Accordingly, notwithstanding Barsegian’s holding, judicial admissions occur both when a party admits, stipulates to or adopts the truth of an opponent’s statement or when a party’s pleading is inconsistent with its argument, theory, cause of action or defense. Next, Barsegian seems to condone the use of certain “generic boilerplate” language that has become commonplace. Rather than accept such dicta as judicial approval of this type of pleading, attorneys should treat it instead as a cautionary warning that boilerplate allegations have their purpose but, if improperly or too casually used, can still cause problems.
Judge Michael D. Marcus (Ret.)

ADR Services, Inc.

1900 Avenue of the Stars, Suite 250

Los Angeles, California 90067

(310) 201-0010

Copyright Michael D. Marcus, April 2013

Please visit my website at www.marcusmediation.com for information about my mediation and arbitration background and experience. Copies of my previous Mediation Messages and Arbitration Insights are available by going to the articles link on the website.

Mediation Message No. 67

BE CAREFUL WHAT YOU PLEAD

This month’s Mediation Message is about the conclusive effect of statements in pleadings, which is relevant to mediations because the consequences of careless language in complaints and answers can have an impact on settlement discussions.

The well-recognized concept of judicial admissions was raised anew in Dang v. Smith (2010) 190 Cal.App.4th 646 which reminded that “statements in a pleading are always admissible against the pleader to prove the matter asserted—as is any other statement by a party.” Such statements are “‘a conclusive concession of the truth of [that] matter,’ thereby ‘removing it from the issues.’ (Citation.) In other words, a pleaded fact is conclusively deemed true as against the pleader.” (Id. at p. 657.)

The earlier case of Valerio v. Youngquist Construction (2002) 103 Cal.App.4th 1264 noted that an admission in a pleading (in that instance, an answer) is not evidence; instead “It is a waiver of proof of a fact by conceding its truth, and it has the effect of removing the matter from the issues.

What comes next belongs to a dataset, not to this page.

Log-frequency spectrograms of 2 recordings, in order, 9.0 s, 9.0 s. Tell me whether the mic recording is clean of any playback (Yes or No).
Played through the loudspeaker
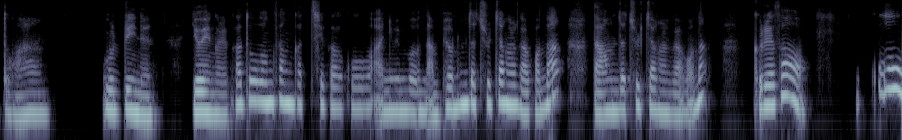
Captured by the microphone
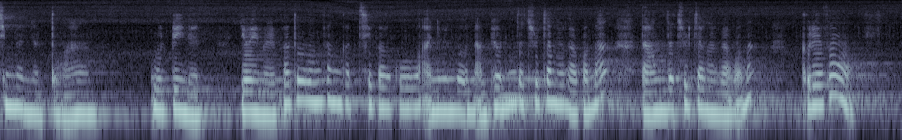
No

Under the doctrine of ‘conclusiveness of pleadings,’ a pleader is bound by well pleaded material allegations or by failure to deny well pleaded material allegations. (Citations.)” ¶ (In the case of a judicial admission) “’the facts alleged must be assumed to exist. Any finding adverse to the admitted facts drops from the record, and any legal conclusion which is not upheld by the admitted facts is erroneous. (Citations.)’ ‘When allegations in a complaint are admitted by the answer (a) no evidence need be offered in their support; (b) evidence is not admissible to prove their untruth; (c) no finding thereon is necessary; (d) a finding contrary thereto is error.’” (Id. at p. 1271; see also Walker v. Dorn (1966) 240 Cal.App.2d 118, 120 which discussies the distinction between evidentiary and judicial admissions.)

Judicial admissions can be contradicted by amendment “provided the request to do so is supported by a ‘showing … of mistake or other excuse for changing the allegations of fact.’” (Dang v. Smith, supra, at p. 659, fn. 8.)

Dang and its predecessors remind litigators to be careful what they allege in their pleadings because careless wording can come back to haunt the unwary.

Judge Michael D. Marcus (Ret.)
ADR Services, Inc.
1900 Avenue of the Stars, Suite 250
Los Angeles, California 90067
(310) 201-0010

Copyright Michael D. Marcus, March 2011

Please visit my website at www.marcusmediation.com for information about my mediation and arbitration background and experience. Copies of my previous Mediation Messages and Arbitration Insights are available by going to the articles link on the website.